Interest in cultivating date palms in North Florida is on the rise. Highly regarded by gardening enthusiasts, the date palm is grown as an ornamental and for its delicious fruits with the added bonus of medicinal properties.

Growing date palm in North Florida poses challenges due to the region’s moist and cooler climate with temperatures occasionally dipping below freezing. Date palms, which typically thrive in hot, arid conditions, include two notable species: True date palm (Phoenix dactylifera) renowned for its tasty fruit and the Canary Island date palm (Phoenix canariensis), known for its substantial size and edible but less flavorful fruits. There is also (Phoenix sylvestris), known as the Sylvester date palm or wild date palm.
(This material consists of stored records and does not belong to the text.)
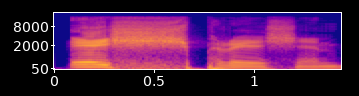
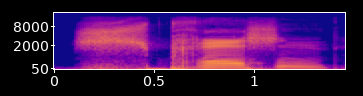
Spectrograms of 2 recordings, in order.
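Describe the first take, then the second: First: A short vowel comes before the sh sound. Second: The word starts directly with the sh sound. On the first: The speaker calls it wrong. "با ا شروع میکنن زبان آموزا. اشتباهه" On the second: The speaker calls it right. "با ش شروع میشه"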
Characterized by a slow growth rate, date palms can, in certain environments, grow to towering heights of up to 80 feet. Their pinnately compound leaves, ranging from blue-green to gray-green, can stretch up to 20 feet in length, featuring leaflets of 1 to 2 feet that form a distinctive “V” shape along the rachis. Date palms possess ornamental appeal, thanks to its textured trunk, striking blue-green foliage, and vibrant orange inflorescences. However, date palms do generate some concern because of the litter created by its fallen fruits. Its wide crown offers limited shade due to its relatively sparse canopy.

To flourish, date palms require well-drained, neutral to acidic soil and an abundance of direct sunlight. A plus is their ability to thrive in confined root spaces. North Florida’s sporadic frost and cold spells necessitate protective measures for date palms during the colder months, such as covering them with frost cloth or employing mulch around the base to insulate the roots. Some palm enthusiast grows them in sheltered location but occasional freeze damage to foliage can be expected.


Gardeners in North Florida seeking a cold-hardy alternative might try the pindo palm (Butia odorata), which is an excellent choice. Although it isn’t a true date palm, its feathery fronds provide a tropical ambiance to the landscape. Other palm species adaptable to North Florida’s wintry conditions include windmill palms, needle palms, and sabal palms. These options vary in their ultimate height and visual characteristics.

While it’s possible to grow date palms in North Florida, it’s important to understand that success may not be guaranteed, and you may need to provide extra care and protection to help your trees thrive in the region’s climate.

For more information contact your local extension office or visit:

Date Palms and Alternatives – Gardening Solutions – University of Florida, Institute of Food and Agricultural Sciences ( 

ENH1094/EP359: Palms for North Florida (

Donna Arnold